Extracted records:
—————
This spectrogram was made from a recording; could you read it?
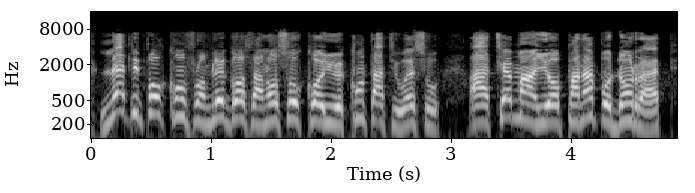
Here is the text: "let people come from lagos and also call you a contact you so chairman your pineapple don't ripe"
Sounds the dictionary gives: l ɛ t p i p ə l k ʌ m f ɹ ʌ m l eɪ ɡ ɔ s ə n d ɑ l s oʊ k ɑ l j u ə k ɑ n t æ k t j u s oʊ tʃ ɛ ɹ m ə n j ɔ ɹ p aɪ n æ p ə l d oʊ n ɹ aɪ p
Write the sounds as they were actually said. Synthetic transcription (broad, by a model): l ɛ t p i p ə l k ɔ m f ɹ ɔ m l eɪ ɡ ɔ s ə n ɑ s oʊ k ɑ j u ə k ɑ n t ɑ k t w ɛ s oʊ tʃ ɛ m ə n j ɔ p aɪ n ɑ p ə d oʊ n ɹ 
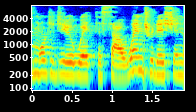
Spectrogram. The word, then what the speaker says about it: Samhain: And it's written Samhain, pronounced completely differently as Samhain.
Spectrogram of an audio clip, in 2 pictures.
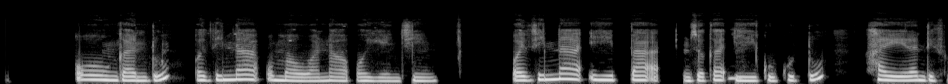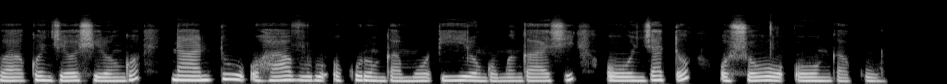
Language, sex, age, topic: Oshiwambo, female, 18-24, agriculture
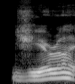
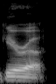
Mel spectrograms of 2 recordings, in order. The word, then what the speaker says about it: Girih: Gira, is that how you pronounce it? I think they pronounce it Gira.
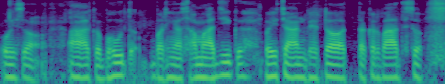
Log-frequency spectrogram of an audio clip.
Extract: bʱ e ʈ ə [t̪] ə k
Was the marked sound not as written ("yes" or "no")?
no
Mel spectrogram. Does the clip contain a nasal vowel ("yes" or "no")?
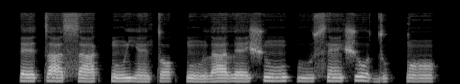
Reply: yes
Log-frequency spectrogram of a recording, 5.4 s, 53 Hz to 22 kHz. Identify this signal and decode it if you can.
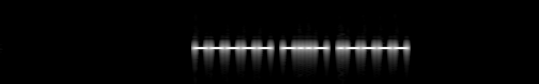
Morse code, heard as a keyed tone, about 30 wpm, 700 Hz. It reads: 0X1
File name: Speed-Racing - Three Letter-Number Combinations - 25wpm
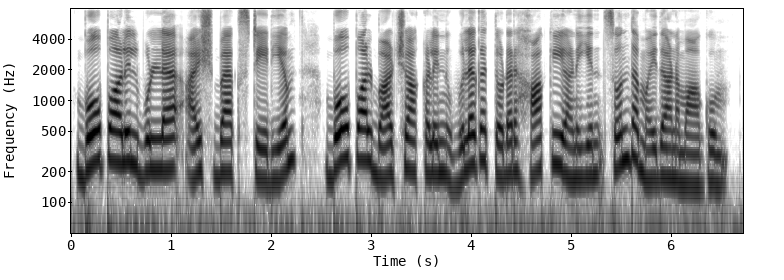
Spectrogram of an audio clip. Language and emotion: Tamil, neutral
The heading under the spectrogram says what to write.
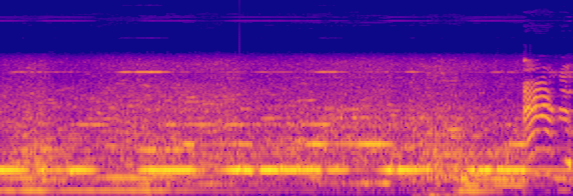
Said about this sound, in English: You can really hear the roar of the engine from here. It's amazing how long it is.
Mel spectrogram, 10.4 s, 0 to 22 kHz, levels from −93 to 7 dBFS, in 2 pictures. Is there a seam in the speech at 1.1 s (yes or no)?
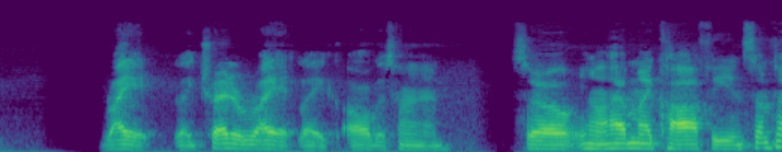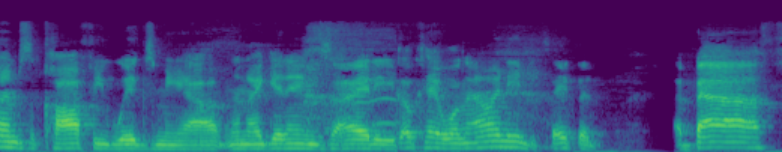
no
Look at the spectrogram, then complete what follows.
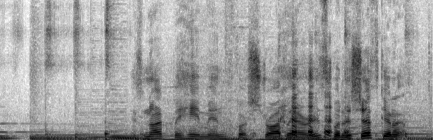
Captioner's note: laughs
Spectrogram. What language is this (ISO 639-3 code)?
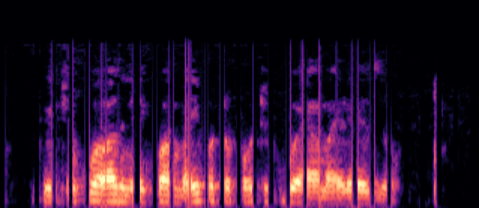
swa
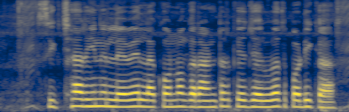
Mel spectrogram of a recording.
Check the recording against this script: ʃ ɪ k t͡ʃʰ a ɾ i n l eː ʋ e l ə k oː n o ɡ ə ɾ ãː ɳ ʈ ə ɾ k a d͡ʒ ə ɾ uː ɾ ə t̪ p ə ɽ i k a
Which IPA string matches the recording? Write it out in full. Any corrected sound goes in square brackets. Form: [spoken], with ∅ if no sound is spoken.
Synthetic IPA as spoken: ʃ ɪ k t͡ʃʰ a ɾ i n l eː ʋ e l [a] k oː n o ɡ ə ɾ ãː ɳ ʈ ə ɾ k [e] d͡ʒ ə ɾ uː ɾ ə t̪ p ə ɽ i k a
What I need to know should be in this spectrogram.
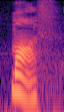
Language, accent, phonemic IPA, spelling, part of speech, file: English, US, /mɔθ/, moth, noun / verb, En-us-moth.ogg
- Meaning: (noun) Any flying insect of the order Lepidoptera not in the superfamily Papilionoidea, most species of which are nocturnal and can be distinguished from butterflies by feather-like antennae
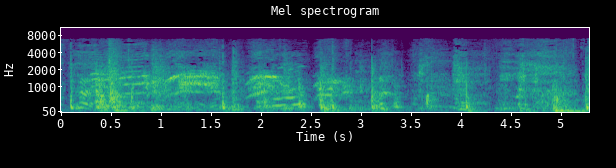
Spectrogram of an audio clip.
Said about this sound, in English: Oh, Monsieur, the door of the room is locked and bolted. It will take too long to burst it open.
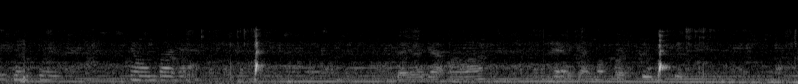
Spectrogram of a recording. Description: My daughter hamming in front of the camera while having some hiccups.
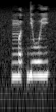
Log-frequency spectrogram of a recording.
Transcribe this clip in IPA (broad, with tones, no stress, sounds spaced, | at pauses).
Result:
m ɵ˧ t̚ j uː˧ j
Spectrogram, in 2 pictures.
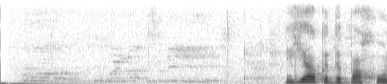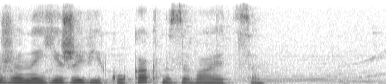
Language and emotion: Russian, neutral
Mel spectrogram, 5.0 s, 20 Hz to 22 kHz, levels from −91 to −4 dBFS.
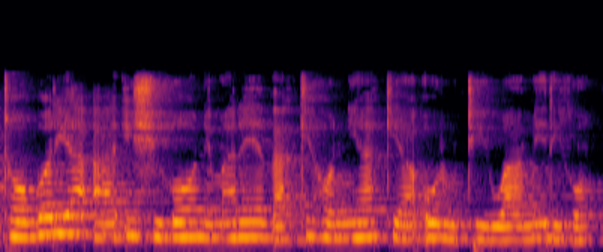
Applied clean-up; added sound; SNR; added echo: none; none; none; reverberation time 0.6 s.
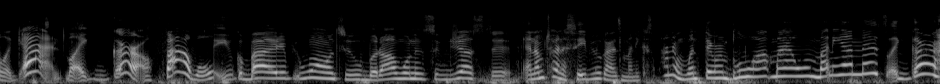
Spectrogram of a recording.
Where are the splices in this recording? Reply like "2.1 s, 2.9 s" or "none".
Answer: 2.2 s, 5.2 s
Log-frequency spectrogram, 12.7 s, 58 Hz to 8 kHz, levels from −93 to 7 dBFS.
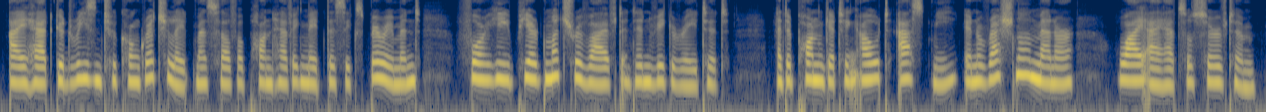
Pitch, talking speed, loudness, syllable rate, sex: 225 Hz, 165 wpm, -19 LUFS, 5.5 syllables/s, female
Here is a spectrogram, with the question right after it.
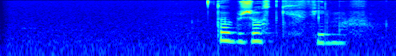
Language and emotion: Russian, neutral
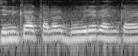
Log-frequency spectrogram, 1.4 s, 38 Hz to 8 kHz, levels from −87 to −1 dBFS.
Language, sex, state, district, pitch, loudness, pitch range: Hindi, male, Bihar, Supaul, 210 Hz, -15 LUFS, 195-220 Hz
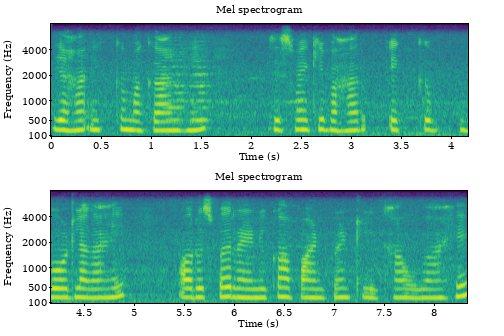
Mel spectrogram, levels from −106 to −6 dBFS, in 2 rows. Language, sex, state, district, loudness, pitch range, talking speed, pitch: Hindi, female, Maharashtra, Chandrapur, -17 LUFS, 230-250 Hz, 130 wpm, 235 Hz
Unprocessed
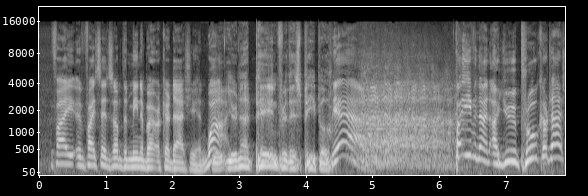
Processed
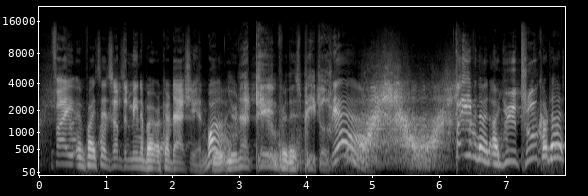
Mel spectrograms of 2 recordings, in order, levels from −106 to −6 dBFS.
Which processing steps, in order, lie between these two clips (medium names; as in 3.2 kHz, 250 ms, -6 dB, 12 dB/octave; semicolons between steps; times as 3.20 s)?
delay 178 ms -19.5 dB; LFO band-pass sine 1 Hz 460–3000 Hz; trim -5 dB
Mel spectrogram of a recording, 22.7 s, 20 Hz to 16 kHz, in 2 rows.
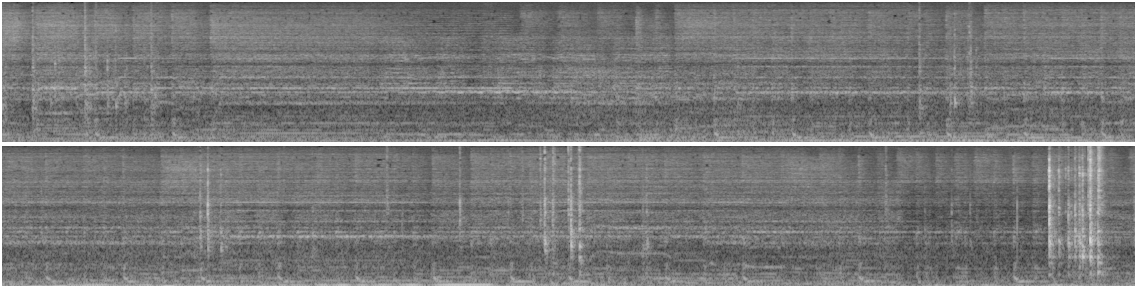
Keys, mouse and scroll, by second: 1.0 ctrl+w, 1.7 right click, 3.7 click, 5.1-5.8 scroll down 1, 5.8 click, 9.7 ctrl+scroll up 1, 12.2 scroll down 1, 13.1 scroll up 1, 13.3 ctrl+w, 14.1 w, 14.2-15.2 scroll up 1, 15.2 click, 16.7 BackSpace, 17.0 Return, 18.8 scroll down 1, 19.7-20.7 scroll up 1, 20.7 click, 21.8-22.6 typing.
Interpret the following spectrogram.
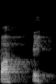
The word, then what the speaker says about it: pappi: Or pappi, which means priest, pappi. So it's always on the first syllable.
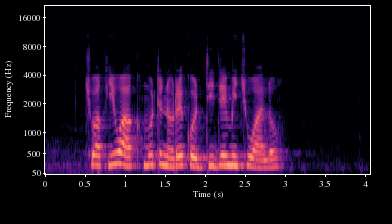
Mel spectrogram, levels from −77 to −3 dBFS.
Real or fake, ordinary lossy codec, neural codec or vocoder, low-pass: real; none; none; 10.8 kHz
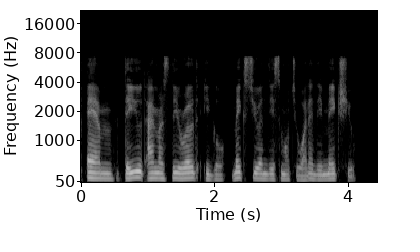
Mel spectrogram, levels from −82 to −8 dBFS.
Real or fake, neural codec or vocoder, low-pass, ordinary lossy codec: fake; codec, 16 kHz in and 24 kHz out, 0.4 kbps, LongCat-Audio-Codec, two codebook decoder; 7.2 kHz; none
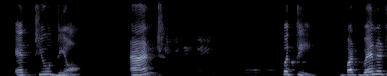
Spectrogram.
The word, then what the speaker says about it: étudiant: Now here we pronounce where there is no E in the end. It will be pronounced as étudiant.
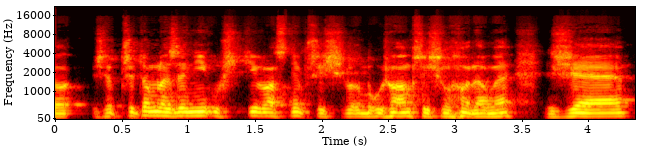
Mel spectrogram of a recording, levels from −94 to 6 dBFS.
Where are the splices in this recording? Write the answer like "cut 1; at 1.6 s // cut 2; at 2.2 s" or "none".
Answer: none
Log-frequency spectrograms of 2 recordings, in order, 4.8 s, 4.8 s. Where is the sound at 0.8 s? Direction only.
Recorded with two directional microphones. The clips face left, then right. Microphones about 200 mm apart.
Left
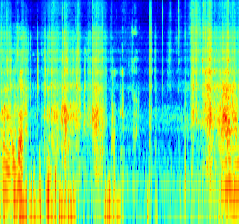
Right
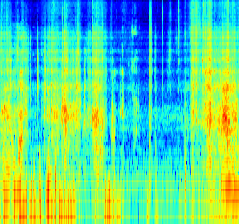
15° left (ahead or behind).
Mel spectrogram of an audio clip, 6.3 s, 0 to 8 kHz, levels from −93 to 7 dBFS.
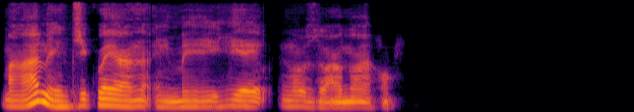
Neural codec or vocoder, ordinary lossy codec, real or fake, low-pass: codec, 24 kHz, 1 kbps, SNAC; none; fake; 7.2 kHz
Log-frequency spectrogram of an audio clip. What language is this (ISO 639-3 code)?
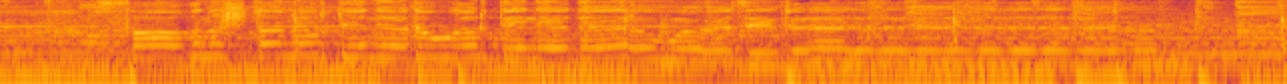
kaz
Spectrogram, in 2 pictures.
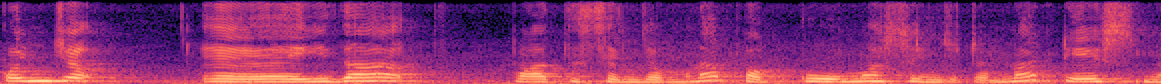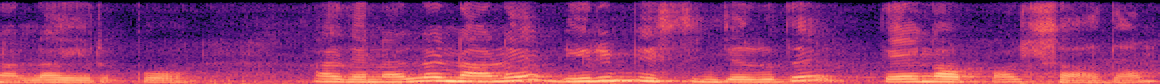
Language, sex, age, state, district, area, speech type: Tamil, female, 60+, Tamil Nadu, Salem, rural, spontaneous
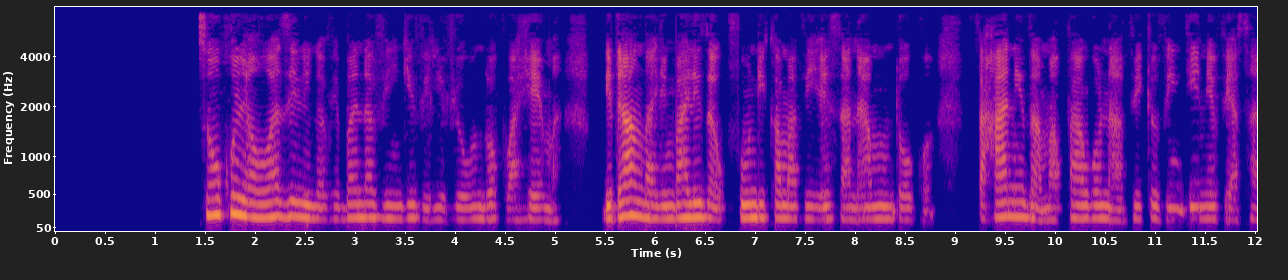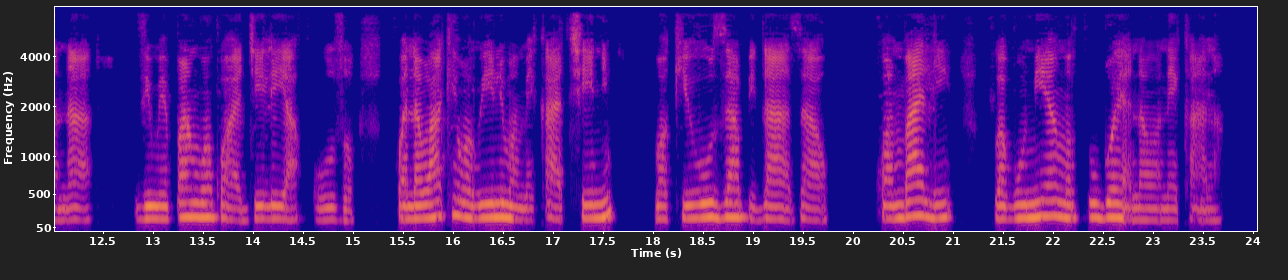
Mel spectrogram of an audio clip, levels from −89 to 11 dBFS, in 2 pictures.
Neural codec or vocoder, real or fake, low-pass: codec, 24 kHz, 0.9 kbps, WavTokenizer, medium speech release version 1; fake; 7.2 kHz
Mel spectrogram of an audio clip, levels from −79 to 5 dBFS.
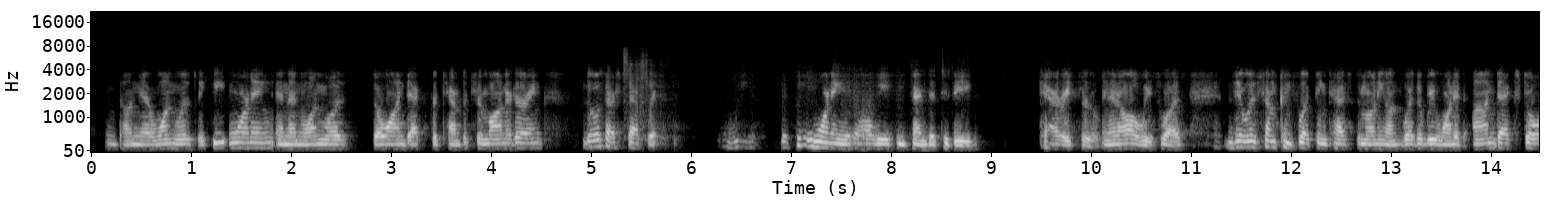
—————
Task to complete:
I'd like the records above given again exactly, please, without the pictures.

Your solution:
This spectrogram was made from a recording; could you read it?
Here is the text: "let people come from lagos and also call you a contact you so chairman your pineapple don't ripe"
Sounds the dictionary gives: l ɛ t p i p ə l k ʌ m f ɹ ʌ m l eɪ ɡ ɔ s ə n d ɑ l s oʊ k ɑ l j u ə k ɑ n t æ k t j u s oʊ tʃ ɛ ɹ m ə n j ɔ ɹ p aɪ n æ p ə l d oʊ n ɹ aɪ p
Write the sounds as they were actually said. Synthetic transcription (broad, by a model): l ɛ t p i p ə l k ɔ m f ɹ ɔ m l eɪ ɡ ɔ s ə n ɑ s oʊ k ɑ j u ə k ɑ n t ɑ k t w ɛ s oʊ tʃ ɛ m ə n j ɔ p aɪ n ɑ p ə d oʊ n ɹ 
Spectrogram. The word, then what the speaker says about it: Samhain: And it's written Samhain, pronounced completely differently as Samhain.
Spectrogram of an audio clip, in 2 pictures.
Language, sex, age, topic: Oshiwambo, female, 18-24, agriculture
Mel spectrograms of 2 recordings, in order. The word, then what the speaker says about it: Girih: Gira, is that how you pronounce it? I think they pronounce it Gira.
Log-frequency spectrogram of an audio clip.
Extract: bʱ e ʈ ə [t̪] ə k
Was the marked sound not as written ("yes" or "no")?
no
Mel spectrogram. Does the clip contain a nasal vowel ("yes" or "no")?
Reply: yes
Log-frequency spectrogram of a recording, 5.4 s, 53 Hz to 22 kHz. Identify this signal and decode it if you can.
Morse code, heard as a keyed tone, about 30 wpm, 700 Hz. It reads: 0X1
File name: Speed-Racing - Three Letter-Number Combinations - 25wpm
Spectrogram of an audio clip. Language and emotion: Tamil, neutral
The heading under the spectrogram says what to write.
Said about this sound, in English: You can really hear the roar of the engine from here. It's amazing how long it is.
Mel spectrogram, 10.4 s, 0 to 22 kHz, levels from −93 to 7 dBFS, in 2 pictures. Is there a seam in the speech at 1.1 s (yes or no)?
no
Look at the spectrogram, then complete what follows.
Captioner's note: laughs
Spectrogram. What language is this (ISO 639-3 code)?
swa
Mel spectrogram of a recording.
Check the recording against this script: ʃ ɪ k t͡ʃʰ a ɾ i n l eː ʋ e l ə k oː n o ɡ ə ɾ ãː ɳ ʈ ə ɾ k a d͡ʒ ə ɾ uː ɾ ə t̪ p ə ɽ i k a
Which IPA string matches the recording? Write it out in full. Any corrected sound goes in square brackets. Form: [spoken], with ∅ if no sound is spoken.
Synthetic IPA as spoken: ʃ ɪ k t͡ʃʰ a ɾ i n l eː ʋ e l [a] k oː n o ɡ ə ɾ ãː ɳ ʈ ə ɾ k [e] d͡ʒ ə ɾ uː ɾ ə t̪ p ə ɽ i k a
What I need to know should be in this spectrogram.
Language, accent, phonemic IPA, spelling, part of speech, file: English, US, /mɔθ/, moth, noun / verb, En-us-moth.ogg
- Meaning: (noun) Any flying insect of the order Lepidoptera not in the superfamily Papilionoidea, most species of which are nocturnal and can be distinguished from butterflies by feather-like antennae
Spectrogram of an audio clip.
Said about this sound, in English: Oh, Monsieur, the door of the room is locked and bolted. It will take too long to burst it open.
Spectrogram of a recording. Description: My daughter hamming in front of the camera while having some hiccups.
Log-frequency spectrogram of a recording.
Transcribe this clip in IPA (broad, with tones, no stress, sounds spaced, | at pauses).
Result:
m ɵ˧ t̚ j uː˧ j
Spectrogram, in 2 pictures.
Language and emotion: Russian, neutral
Mel spectrogram, 5.0 s, 20 Hz to 22 kHz, levels from −91 to −4 dBFS.
Applied clean-up; added sound; SNR; added echo: none; none; none; reverberation time 0.6 s.
Spectrogram of a recording.
Where are the splices in this recording? Reply like "2.1 s, 2.9 s" or "none".
Answer: 2.2 s, 5.2 s
Log-frequency spectrogram, 12.7 s, 58 Hz to 8 kHz, levels from −93 to 7 dBFS.
Pitch, talking speed, loudness, syllable rate, sex: 225 Hz, 165 wpm, -19 LUFS, 5.5 syllables/s, female
Here is a spectrogram, with the question right after it.
Language and emotion: Russian, neutral
Log-frequency spectrogram, 1.4 s, 38 Hz to 8 kHz, levels from −87 to −1 dBFS.
Language, sex, state, district, pitch, loudness, pitch range: Hindi, male, Bihar, Supaul, 210 Hz, -15 LUFS, 195-220 Hz
Mel spectrogram, levels from −106 to −6 dBFS, in 2 rows. Language, sex, state, district, loudness, pitch range, talking speed, pitch: Hindi, female, Maharashtra, Chandrapur, -17 LUFS, 230-250 Hz, 130 wpm, 235 Hz
Unprocessed
Processed
Mel spectrograms of 2 recordings, in order, levels from −106 to −6 dBFS.
Which processing steps, in order, lie between these two clips (medium names; as in 3.2 kHz, 250 ms, -6 dB, 12 dB/octave; semicolons between steps; times as 3.20 s)?
delay 178 ms -19.5 dB; LFO band-pass sine 1 Hz 460–3000 Hz; trim -5 dB
Mel spectrogram of a recording, 22.7 s, 20 Hz to 16 kHz, in 2 rows.
Keys, mouse and scroll, by second: 1.0 ctrl+w, 1.7 right click, 3.7 click, 5.1-5.8 scroll down 1, 5.8 click, 9.7 ctrl+scroll up 1, 12.2 scroll down 1, 13.1 scroll up 1, 13.3 ctrl+w, 14.1 w, 14.2-15.2 scroll up 1, 15.2 click, 16.7 BackSpace, 17.0 Return, 18.8 scroll down 1, 19.7-20.7 scroll up 1, 20.7 click, 21.8-22.6 typing.
Interpret the following spectrogram.
The word, then what the speaker says about it: pappi: Or pappi, which means priest, pappi. So it's always on the first syllable.
Mel spectrogram, levels from −77 to −3 dBFS.
Real or fake, ordinary lossy codec, neural codec or vocoder, low-pass: real; none; none; 10.8 kHz
Mel spectrogram, levels from −82 to −8 dBFS.
Real or fake, neural codec or vocoder, low-pass, ordinary lossy codec: fake; codec, 16 kHz in and 24 kHz out, 0.4 kbps, LongCat-Audio-Codec, two codebook decoder; 7.2 kHz; none
Spectrogram.
The word, then what the speaker says about it: étudiant: Now here we pronounce where there is no E in the end. It will be pronounced as étudiant.
Mel spectrogram of a recording, levels from −94 to 6 dBFS.
Where are the splices in this recording? Write the answer like "cut 1; at 1.6 s // cut 2; at 2.2 s" or "none".
Answer: none
Log-frequency spectrograms of 2 recordings, in order, 4.8 s, 4.8 s. Where is the sound at 0.8 s? Direction only.
Recorded with two directional microphones. The clips face left, then right. Microphones about 200 mm apart.
Left
Right
15° left (ahead or behind).
Mel spectrogram of an audio clip, 6.3 s, 0 to 8 kHz, levels from −93 to 7 dBFS.
Neural codec or vocoder, ordinary lossy codec, real or fake, low-pass: codec, 24 kHz, 1 kbps, SNAC; none; fake; 7.2 kHz
Log-frequency spectrogram of an audio clip. What language is this (ISO 639-3 code)?
kaz
Spectrogram, in 2 pictures.
Language, sex, age, state, district, area, speech type: Tamil, female, 60+, Tamil Nadu, Salem, rural, spontaneous
Mel spectrogram of an audio clip, levels from −89 to 11 dBFS, in 2 pictures.
Neural codec or vocoder, real or fake, low-pass: codec, 24 kHz, 0.9 kbps, WavTokenizer, medium speech release version 1; fake; 7.2 kHz
Mel spectrogram of an audio clip, levels from −79 to 5 dBFS.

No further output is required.